LITTLE ROCK — The father of two, the first born when he was in the 11th grade, Pierre Desir worked for a temp agency, picked up trash along the highway and did other menial jobs — all for family.
Saturday night, Cleveland used the 127th pick in the NFL draft to select the 23-year-old who was born in Haiti, moved to the U.S. when he was 4, and played defensive back for two Division II schools.
There are no guarantees, but the 127th pick in the 2013 draft was defensive end Malliciah Goodman of Clemson. Atlanta signed him to a four-year, $2.56 million contract including a signing bonus of $397,088. The contract called for $405,000 the first year and $495,000 the second year.
Hopefully, Desir gets as much or more.
The feel-good story of the draft, Desir has an Arkansas connection. In February, he was in Little Rock to receive the inaugural Cliff Harris Award presented to the nation’s top small college defensive player. Ouachita Baptist was the only school to offer a scholarship to Harris, who wound up being a six-time Pro Bowler with the Dallas Cowboys.
Former Arkansas linebacker David Bazzel, who came up with the idea for the award, was impressed by Desir, his wife, and Desir’s parents.
“His parents were super humble …,” Bazzel said. “They don’t speak English very well, but were so humbled and gracious … I bet they thanked us 20 times for the whole experience.”

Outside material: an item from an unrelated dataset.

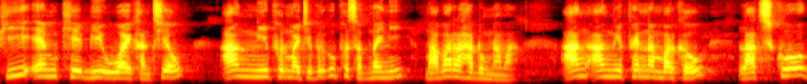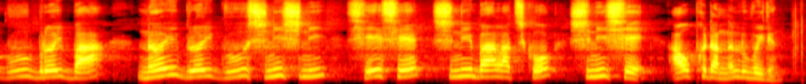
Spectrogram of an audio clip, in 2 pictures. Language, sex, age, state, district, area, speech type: Bodo, male, 30-45, Assam, Kokrajhar, rural, read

Details of Desir’s struggles and devotion to his children are documented in a variety of published reports, but there was a low point in 2011 that makes it easy to root for him.
That year, Desir left Washburn University in Topeka, Kan., and enrolled at Lindenwood in St. Charles, Mo., because he thought the move was best for his wife and two daughters. Lindenwood coach Patrick Ross sent a release form to Washburn, but the Ichabods’ coach refused to sign.
Because of the circumstances, Desir could practice with Lindenwood but he could not be given a scholarship. He took out student loans, enrolled for the fall semester and signed up with a temp agency in St. Charles. Each day at 6 a.m., he showed up at the office, hoping for an assignment. His first was to help clean up an old school in St. Louis.
“The bathrooms in particular were disgusting,” Desir told Jeff Pearlman in an in-depth article written for BleacherReport.com. “There was crap everywhere. Not just on the toilets. On the walls, on the sinks. We had to wear masks and I was scrubbing the crap off the walls. At the end of the day, they gave me a paycheck for $40.”
Even worse was working the basement of an apartment complex where Desir told Pearlman there was “human feces everywhere.”
But he hung in for the $40 and his family.
Although he played Division II football — in Arkansas, Division II football schools include Arkansas Tech, Arkansas-Monticello, Ouachita, Henderson State and others — he always had Division I skills. Big-name schools could not offer a scholarship because he never made the minimum required score of 19 on the ACT. With refreshing honesty, Desir told Pearlman he took the test three times and made 17 each time. “I even had a tutor,” he said. “It’s kind of humiliating.”
At 6-foot-1, 198, he can match up with taller receivers and he did well against Division I players at the East-West Shrine Game and the Senior Bowl.
Although Desir’s story should resonate with Cleveland fans, other draft picks will consume the spotlight. Smack in the glare is quarterback Johnny Manziel, but the Browns also took Justin Gilbert in the first round and he is expected to start at cornerback opposite Pro Bowler Joe Haden. Next year, Haden will be an unrestricted free agent, which could open up a spot for Desir.
Being a back-up in the NFL beats his other jobs.
Harry King is a sports columnist. His email is HLeonK42@gmail.com.